He showed strides in his offensive game and improved his grasp of team defense concepts. He all but locked up a roster spot on Golden State, emerging as a dominant player in Las Vegas. He led the Warriors’ summer league squad to the inauguaral championship, averaging 18.4 points, 4.6 rebounds and 3.1 assists in 30 minutes.
Ian Clark, who dropped 33 on Phoenix on Monday, won the championship game MVP. And Toronto’s Jonas Valanciunas won MVP of the Summer League. But Bazemore leaves Las Vegas with the respect he no doubt earned.
Now, he said, it’s time to get back to work.
“I’m not satisfied at all,” Bazemore said in a phone interview. “It would be easy to relax and feel like I’ve accomplished something – I’ve proven people wrong about me. But I’ve got to keep working. I really feel like I can be a good player in this league and have a great career.”
But before he embarks on more hard work, Bazemore gets to enjoy the benefits of the hard work he already put it.
Last year at this time, he was ranked by ESPN as No. 499 out of the top 500 NBA players. Now he’s the MVP of Summer League in Las Vegas. He gained his Bay Area fame by cheering enthusiastically for his teammates while glued to the end of the bench. Lately, he’s had people cheering his name.
“I’m impressed,” Warriors assistant general manager Kirk Lacob said. “He’s done enough to justify us keeping him on the roster, rspecially how hard he’s worked to get to this point. He really was turnover prone and couldn’t really shoot when we got him last year, and he was a little wild all over the floor. But you could see that length, that athleticism, and that fire.”
Even with the signing of veteran guard Toney Douglas and the drafting of Serbian guard Nemanja Nedovic, Bazemore would really have to blow it at this point to not be on Golden State’s roster. His contract is non-guaranteed, but the Warriors have hung on to him despite several opportunities to cut him, seduced by his 6-foot-11 wingspan and stand-out athleticism. Bazemore vindicated that decision with his play in summer league.
Already a special man-to-man defender, he showed significant strides in his once-non-existent offensive. After countless hours in the gym with now assistant coach Jim Boylan, Bazemore now has some weapons to work with on offense. He’s still not a shooter, but he’s gotten good at knocking down pull-up jumpers from specific spots on the floor (especially the elbow of the free throw line). His ball-handling has gotten secure enough to be effective in pick-and-roll situations. He can go right or left and make it to the rim and he is surprisingly good at setting up others. His interior passing and sense of when to deliver the ball was really good.

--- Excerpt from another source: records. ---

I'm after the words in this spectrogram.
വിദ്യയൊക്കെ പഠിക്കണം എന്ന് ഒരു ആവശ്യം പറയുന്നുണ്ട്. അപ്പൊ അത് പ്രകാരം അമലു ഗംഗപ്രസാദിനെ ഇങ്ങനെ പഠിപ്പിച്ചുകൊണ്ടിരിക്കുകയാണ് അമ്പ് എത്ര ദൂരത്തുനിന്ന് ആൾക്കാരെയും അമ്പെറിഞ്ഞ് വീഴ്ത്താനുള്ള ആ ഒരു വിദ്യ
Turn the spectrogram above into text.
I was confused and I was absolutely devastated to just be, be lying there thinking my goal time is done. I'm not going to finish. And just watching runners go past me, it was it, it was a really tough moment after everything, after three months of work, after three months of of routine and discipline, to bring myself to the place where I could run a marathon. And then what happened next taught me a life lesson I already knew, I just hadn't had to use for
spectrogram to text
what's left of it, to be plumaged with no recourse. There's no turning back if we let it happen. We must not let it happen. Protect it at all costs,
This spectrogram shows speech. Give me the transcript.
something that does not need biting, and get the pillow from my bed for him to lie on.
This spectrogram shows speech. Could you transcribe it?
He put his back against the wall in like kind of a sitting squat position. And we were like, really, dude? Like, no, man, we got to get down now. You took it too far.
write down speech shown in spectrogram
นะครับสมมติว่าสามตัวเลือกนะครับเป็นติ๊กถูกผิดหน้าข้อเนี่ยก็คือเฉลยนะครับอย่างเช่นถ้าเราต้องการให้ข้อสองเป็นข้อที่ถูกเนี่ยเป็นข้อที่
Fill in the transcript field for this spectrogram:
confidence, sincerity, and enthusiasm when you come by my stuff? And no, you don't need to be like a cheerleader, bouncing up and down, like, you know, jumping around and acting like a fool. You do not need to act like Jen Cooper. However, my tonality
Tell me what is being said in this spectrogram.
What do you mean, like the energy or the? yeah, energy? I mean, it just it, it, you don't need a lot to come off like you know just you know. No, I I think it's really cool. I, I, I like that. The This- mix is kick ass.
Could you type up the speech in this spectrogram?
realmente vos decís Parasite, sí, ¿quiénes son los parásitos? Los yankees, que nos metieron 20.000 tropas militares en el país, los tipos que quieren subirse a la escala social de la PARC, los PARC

Bazemore’s handle is not yet crisp enough to take on NBA point guards, and he still turns it over too much for his own liking. But the Warriors don’t need him to be Stephen Curry. With his defensive ability and athleticism, the Warriors can use him in spots. And if he can give them something on offense, that makes it so much easier for coach Mark Jackson to put Bazemore on the court. His summer league performance shows they can probably stand to put him on the ball to make a play for a few minutes while unleashing him on defense.
“I don’t care if it’s two minutes, six minutes, 10 minutes,” Bazemore said, “I just want to be ready. I’m so happy I’m just still a Golden State Warrior.”
While Bazemore has been the talk of summer league, Jackson has stayed on him throughout. Even though he was out there dropping 25 points, providing highlight dunks and prompting Twitter fans to speculate on his minutes next season, Bazemore was being reminded by Jackson about the holes in his game.
“He keeps saying stuff like, ‘You need to cut down on turnovers,’ ” Bazemore said, repeating his coach. “And, ‘You’re still getting beat off the dribble.’ … He sees what I can be and he’s still pushing me.”
Pleasing Jackson is just one of many motivators Bazemore uses to keep working. Perhaps nothing drives him more than being counted out.
He went undrafted out of Old Dominion despite being a mid-major star and after what he thought was a good showing at NBA combine. Entering summer league, he said he remembers reading an article saying “remember these names because you won’t see them in the NBA” and Bazemore was on the list. Then, this summer, the Warriors added two guards who will no doubt stand in the way of his minutes.
On top of that, Bazemore said he still doesn’t feel like he’s completely back from breaking his foot in college. He said he is heading home to Virginia to work with a coach to help him get his elite athleticism back. The former high jumper and sprinter said he’s hoping to come back to Oakland for training camp even more speedy and explosive. That’s a scary thought for a guy with a 6-11 wing span and a 37.5 inch vertical leap.
And he can make a play. And he can hit a midrange jumper, or get to the rim and finish strong. And he’s gotten better at playing defense with his head and not just with his athleticism. And he’s a great locker room guy known for his relentless support of his teammates.
It seems Bazemore is now ready to take it to another level.
“Now he has to perform with expectations,” Kirk Lacob said. “He’s going to have to cope with that for the first time. That’s the next step for him. He’s put in the work. We wanted him to go out there and dominate the summer league, like he should if he is a legit NBA player. And he’s done that.”